Analysis of Algorithmic Vs. Collateralized Stablecoins
Two separate methods exist for achieving stability in the volatile cryptocurrency market: algorithmic stablecoins and collateralized stablecoins. Smart contracts and algorithms are the backbone of algorithmic stablecoins, which allow for the dynamic modification of token supply. If the price strays from the target, the algorithm automatically adjusts the token supply to stabilize it, usually without requiring direct collateral. The opposite is true of collateralized stablecoins, which guarantee price stability by linking their value to a pool of assets. While algorithmic stablecoins strive for decentralization and autonomy from conventional assets, these classic stablecoins offer a more simplified pegging mechanism with transparent reserve support.

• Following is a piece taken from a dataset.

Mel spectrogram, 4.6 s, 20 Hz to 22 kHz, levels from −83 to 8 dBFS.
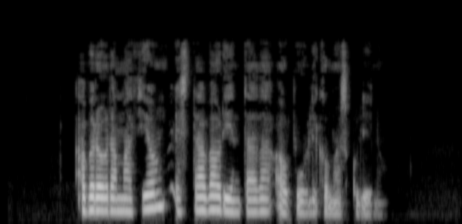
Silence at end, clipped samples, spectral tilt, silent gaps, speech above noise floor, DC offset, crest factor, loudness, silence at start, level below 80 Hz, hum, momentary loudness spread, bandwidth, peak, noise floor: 0.8 s; under 0.1%; -6 dB/octave; none; 50 dB; under 0.1%; 20 dB; -21 LUFS; 0.8 s; -68 dBFS; none; 13 LU; 11.5 kHz; -2 dBFS; -71 dBFS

Pros and Cons of Algorithmic Stablecoins
Algorithmic stablecoins are a novel cryptocurrency price stability method. One benefit is their independence from traditional collateral, providing a more decentralized and worldwide option. Stability without large reserves is theoretically achievable with algorithmic stability approaches that dynamically adjust token supplies to market demand. Even algorithmic stablecoins are risky. These approaches, which depend on algorithm correctness, may be challenged by market changes—warning: Terra’s downfall shows that algorithmic stability strategies can fail in unpredictable markets. Customers may struggle to forecast how algorithmic stablecoins react to market swings because of their complex characteristics. To solve vulnerabilities and protect against market volatility, algorithmic stablecoins need extensive research, risk assessment, and continual improvement.
Collateralized Stablecoins: Pros and Cons

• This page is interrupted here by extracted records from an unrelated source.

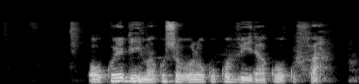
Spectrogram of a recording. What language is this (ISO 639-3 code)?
lug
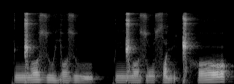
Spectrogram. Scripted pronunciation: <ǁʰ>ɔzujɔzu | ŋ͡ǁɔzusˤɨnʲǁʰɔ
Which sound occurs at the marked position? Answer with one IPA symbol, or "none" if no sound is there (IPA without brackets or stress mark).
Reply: ŋ͡ǁ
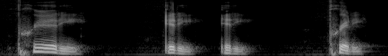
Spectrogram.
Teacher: The double T makes a fast D sound, like in water bottle.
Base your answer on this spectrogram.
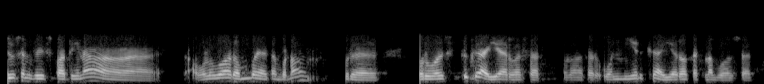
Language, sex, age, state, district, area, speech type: Tamil, male, 30-45, Tamil Nadu, Mayiladuthurai, urban, conversation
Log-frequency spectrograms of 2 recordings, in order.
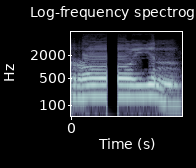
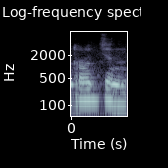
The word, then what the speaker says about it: Royen: roem-royen Mengapa ini disebut dibacanya ROM karena ini ejaan lama sebelum Indonesia disempurnakan ya Dan ini Royen bukan Rogen tapi rohingya ndak perjanjian ini sebenarnya hanyalah eh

Any collateralized stablecoin, like DAI or USDT, has advantages and disadvantages, whether backed by fiat or cryptocurrency. Being pegged to the reserves of other cryptocurrencies or traditional fiat currencies, they provide a straightforward method for preserving price stability, which is a positive aspect. However, collateralization allows users to verify the assets backing the stablecoin quickly, promoting trust, and open collateralized stablecoins aren’t problem-free either. Custcryptocurrency collateralized stablecoins are still vulnerable to the market’s inherent volatility, even though the former is centralized. Keeping a 1:1 peg could be difficult, especially during high market volatility. Furtcollateralizationalization demands external resources, limiting blockchain technology’s capacity to decentralized objectives.
The Stablecoin Future
Collateralized Stablecoins vs Algorithmic: The future of stablecoins holds promising developments as the cryptocurrency space evolves. Greater adoption is anticipated due to more well-defined regulations, giving these digital assets a solid foundation. Central bank digital currencies (CBDCs), with the backing of sovereign entities, may become an integral part of the digital payments landscape. Technological developments and new algorithms may strengthen the resilience of algorithmic stablecoins, addressing existing flaws. Furthermore, stablecoins may play a crucial role in various financial activities, including lending, borrowing, and liquidity provision, with continued DeFi innovation. As the market matures and addresses current challenges, stablecoins are poised to play an essential role in shaping the future of digital finance.